Changes to the BCA
Improving early response to residential fires through interconnection of alarms
For a number of years now the BCA has required smoke alarms, or where appropriate,heat detection alarm systems throughout residential occupancies. The location of the alarms in strategic positions such as a hallway serving bedrooms is designed to allow an early response by occupants to a fire.
The size or layout of some residences can create situations where a number of alarms may be distributed throughout the occupancy (eg two storey dwellings). In a Class 1 building, within sole‐occupancy units of a Class 2 or 3 building and in a Class 4 part of a building, alarms will be required to be interconnected so that when one alarm is activated it will activate all other alarms in the occupancy.
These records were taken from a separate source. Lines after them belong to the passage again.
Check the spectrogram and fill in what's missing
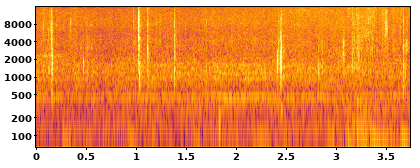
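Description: Honey bees buzz steadily at close range on an open hive frame, a dense hum broken by short, sharper passes as individual bees fly near.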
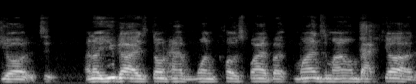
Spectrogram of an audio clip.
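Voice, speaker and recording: With an English accent, a man speaks at a moderate pace in a dark, mellow tone, with medium pitch and monotone, flat intonation. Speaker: soccer podcast host and commentator. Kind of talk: casual podcast chat.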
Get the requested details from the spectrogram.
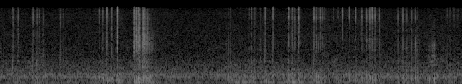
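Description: Long blue nails scratch and tap the white ribbed plastic dropper cap and clear bulb of a small amber glass bottle held sideways. The result is quiet, bright, scratchy ticks and rasps in short bursts, with brief louder scrapes and little low end.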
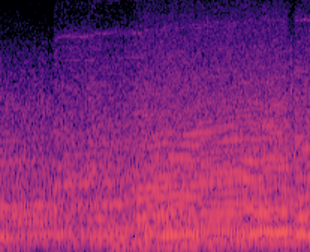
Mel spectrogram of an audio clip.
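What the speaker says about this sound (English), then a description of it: "And off goes that Ferrari." An NGT Ferrari race car accelerates out of the pits at Valencia, its engine a sustained, rising roar with some tire noise, heard at a moderate distance throughout.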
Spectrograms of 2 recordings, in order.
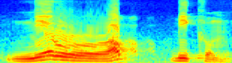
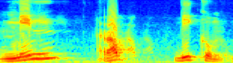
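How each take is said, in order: First: The n merges into a doubled r sound. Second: The n is pronounced clearly before the r. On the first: The speaker calls it right. "tapi mir rabbikum" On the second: The speaker calls it wrong. "Jadi bukan min rabbikum"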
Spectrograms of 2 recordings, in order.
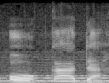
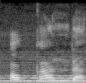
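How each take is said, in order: First: No n sound comes before the d. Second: An n sound comes before the d. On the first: The speaker calls it wrong. "those who do not really know how to pronounce it ... now pronounce Okada" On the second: The speaker calls it right. "it was now referred to as Okanda"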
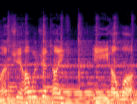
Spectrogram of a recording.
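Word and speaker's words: Oíche mhaith: When you leave her home and she holds you tight, ee-ha-wa is how you say goodnight.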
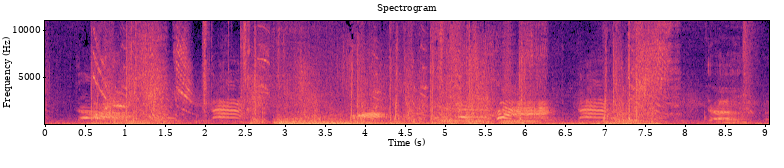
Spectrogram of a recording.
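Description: Lightsabers clash and buzz in a fast fight.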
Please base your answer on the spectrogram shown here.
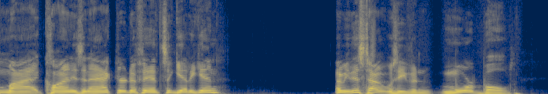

This feature will increase the likelihood of occupants being aware of the presence of a fire.
Whilst acknowledging that the final Regulatory Impact Statement (RIS) demonstrated a net cost, the Board considered the following factors in its conclusion to include a requirement for interconnection of smoke alarms in sole occupancy units in Class 1, 2, 3 and 4 buildings where more than one alarm is provided:
The life safety of building occupants, and particularly those in residential buildings (acknowledging additional risks associated with being asleep), was considered to be of paramount importance.
The cost to the community of interconnecting alarms at the time of construction is not considered to be large.
Acknowledging that the RIS meets COAG guidelines, the Board was of the view that saving of a life through the interconnection of alarms represented a greater value to the community than that presented in the RIS
For many years, the BCA has contained requirements for stairway treads, landings and ramps to have slip‐resistant, non‐skid or non slip properties. However, the BCA did not identify what level of slip
resistance was required or how it could be measured. This situation created uncertainty, risk and disputes about what was considered acceptable.
An Australian Standard for measurement of slip resistance existed but was not considered appropriate for referencing in the BCA. A recent revision of this standard (AS 4586) resolved these issues and, as a consequence, we are now able provide an answer to the question, “What does slip‐resistant, non‐skid and non‐slip really mean?” NCC 2014 includes minimum slip resistance classifications for different scenarios and references AS 4586 –2013 as a means of determining slip resistance.
It should be noted that the NCC will allow acceptance of test reports based on the 2004 edition of AS/NZS 4586 and issued prior to the 2013 edition of AS 4586 being referenced in the NCC. However, test reports prepared after the BCA reference date of the 2013 edition of AS 4586 must be based on that version